● **Provided data**
————
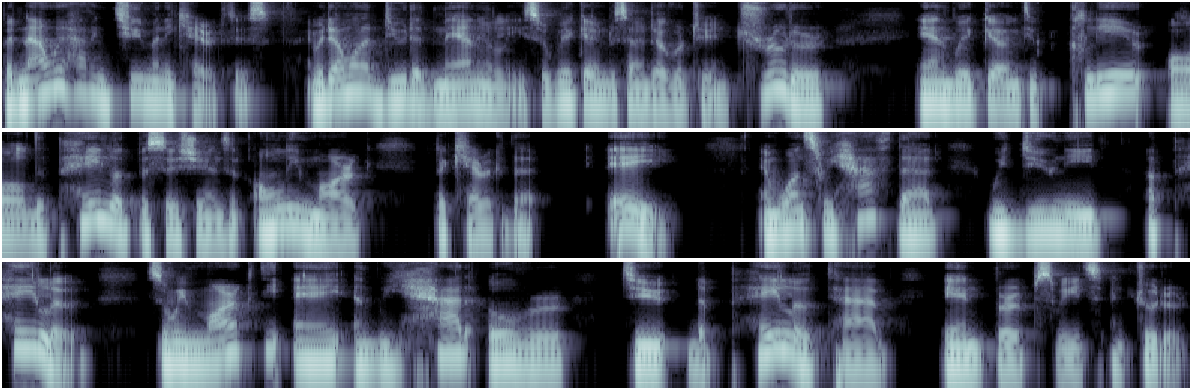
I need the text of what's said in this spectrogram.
But now we're having too many characters and we don't want to do that manually. So we're going to send it over to intruder And we're going to clear all the payload positions and only mark the character A. And once we have that, we do need a payload. So we mark the A and we head over to the payload tab in Burp Suite's intruder.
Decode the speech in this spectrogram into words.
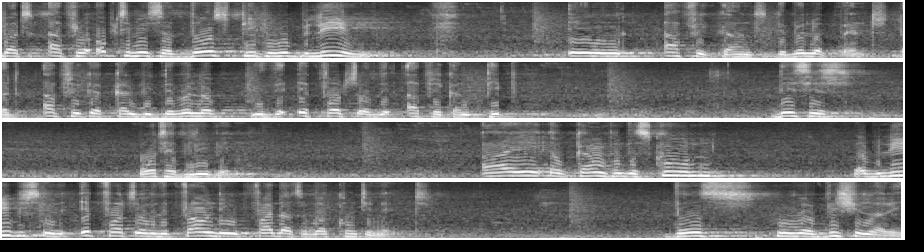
But Afro-optimists are those people who believe in African development, that Africa can be developed with the efforts of the African people. This is what I believe in. I have come from the school that believes in the efforts of the founding fathers of our continent. Those who were visionary,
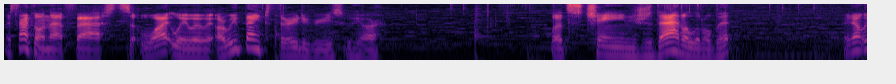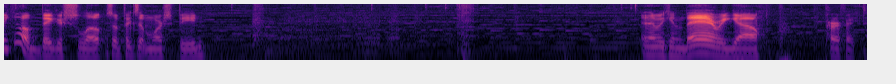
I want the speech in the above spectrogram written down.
It's not going that fast. So why? Wait, wait, wait. Are we banked 30 degrees? We are. Let's change that a little bit. You know, we can go a bigger slope so it picks up more speed. And then we can, there we go. Perfect.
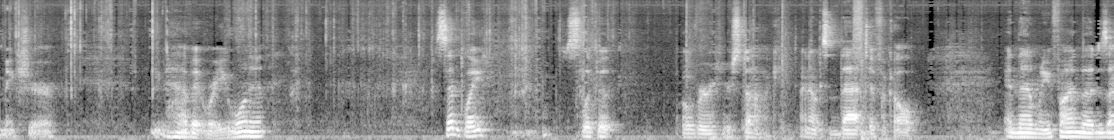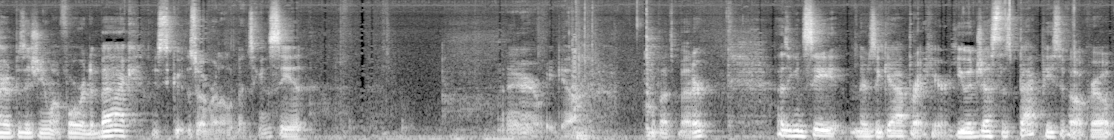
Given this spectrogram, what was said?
Make sure you have it where you want it. Simply slip it over your stock. I know it's that difficult. And then when you find the desired position you want forward to back, you scoot this over a little bit so you can see it. There we go. Hope that's better. As you can see, there's a gap right here. You adjust this back piece of Velcro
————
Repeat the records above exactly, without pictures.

● **Result below**
I need the text of what's said in this spectrogram.
But now we're having too many characters and we don't want to do that manually. So we're going to send it over to intruder And we're going to clear all the payload positions and only mark the character A. And once we have that, we do need a payload. So we mark the A and we head over to the payload tab in Burp Suite's intruder.
Decode the speech in this spectrogram into words.
But Afro-optimists are those people who believe in African development, that Africa can be developed with the efforts of the African people. This is what I believe in. I have come from the school that believes in the efforts of the founding fathers of our continent. Those who were visionary,
I want the speech in the above spectrogram written down.
It's not going that fast. So why? Wait, wait, wait. Are we banked 30 degrees? We are. Let's change that a little bit. You know, we can go a bigger slope so it picks up more speed. And then we can, there we go. Perfect.
Given this spectrogram, what was said?
Make sure you have it where you want it. Simply slip it over your stock. I know it's that difficult. And then when you find the desired position you want forward to back, you scoot this over a little bit so you can see it. There we go. Hope that's better. As you can see, there's a gap right here. You adjust this back piece of Velcro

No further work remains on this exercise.